Checking in four hours early saves on the queue but it also means that the systems aren’t in place. We tried to check-in to Brisbane (rather than Sydney, our first Australian stop) but by the time we mentioned this some of the bags had gone and it seemed very difficult to do anything about that but the check-in lady did try very hard and undertook to go and yell at the baggage handlers who weren’t responding the way she wanted them to. By the way, trolleys are $5 each and you don’t get a refund.
We had our first exposure to the new security measures which include those body scanners that have been in the news. You stand with your hands above your head while inside an xray machine but the operators don’t say anything to assist you like “thanks” or “stop” or anything. It was very disconcerting. I think everyone here has done it so often they don’t bother saying what to do.
After a quick trip to our last US McDonald and a Duty Free store we were ready to go. The flight promised to be very full and it was odd to hear so many Australian accents. We chatted to a lady who worked in Sydney but was originally from Christchurch. She travels to the US quite often and loves shopping. She had sent home boxes of clothes she had bought and sent some home for her Mum in NZ. Her Mum had been affected by the earthquake and had endured some time without water and power but had thankfully not lost her home or got injured. She was proud to say that her mum was visiting Pak-N-Save in a genuine Gucci track-suit. Hilarious.
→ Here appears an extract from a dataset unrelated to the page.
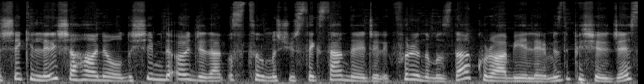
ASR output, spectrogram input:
şekilleri şahane oldu. Şimdi önceden ısıtılmış 180 derecelik fırınımızda kurabiyelerimizi pişireceğiz.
Sure enough when we boarded we were packed in. It was past 10.00pm, the scheduled time for take-off. We were already concerned about missing our connecting flight from Sydney to Brisbane as it took a long time to get from domestic to international on the way out. We were seated in two groups of two so O’Regan and McKay sat together and Rosie and Angus sat together across the aisle as the seat configuration was 3-3-3. The seat next to McKay and O’Regan was a lady, who started an animated conversation with O’Regan who was pleased to have someone other than us three to talk to.
Landing in Sydney came quickly, the night flight ensuring that everyone had some sleep at least. The Immigration, Customs and AQIS processes efficiently made us do a search for the salad dressing we were attempting to take home. Apparently egg in foods can harbour agricultural disease. The dry salad dressing (Good Seasons) was okay. We knew it was possible that due to the delay we had probably missed our connecting flight. Going through to the Virgin transfer area they confirmed we had missed the 60 minute cut-off for the 9.00am flight (needed to be there by 8.00am and it was 8:05am). But thankfully they put us on the 10.00am flight at no charge. I know it wasn’t our fault we were late (apart from the Ranch Dressing search) but it was not Virgin’s fault either, so, thanks Virgin.
The flight was good but it was one of those budget things so even the in-flight entertainment system was pay-per-view. A quick nap saw the final destination come up from below. Working our eight suitcases and copious hand-luggage out to the taxi area was no mean feat. By the way, trolleys are $4 and you don’t get a refund (but this is the domestic terminal they are free at the International Terminal). We needed two, overloaded to move this much stuff. Funnily enough Brisbane is more characterised by NZ accents so it was no surprise that a Kiwi accent announced “no worries, bro, you need a maxi-, go to the end I’ll send one over”. Welcome to Brisbane.
Ayesha had looked after the house beautifully and we were so grateful to make it home, but we were also already missing our new-found love of the US. To paraphrase the famous Governor “We’ll be back!”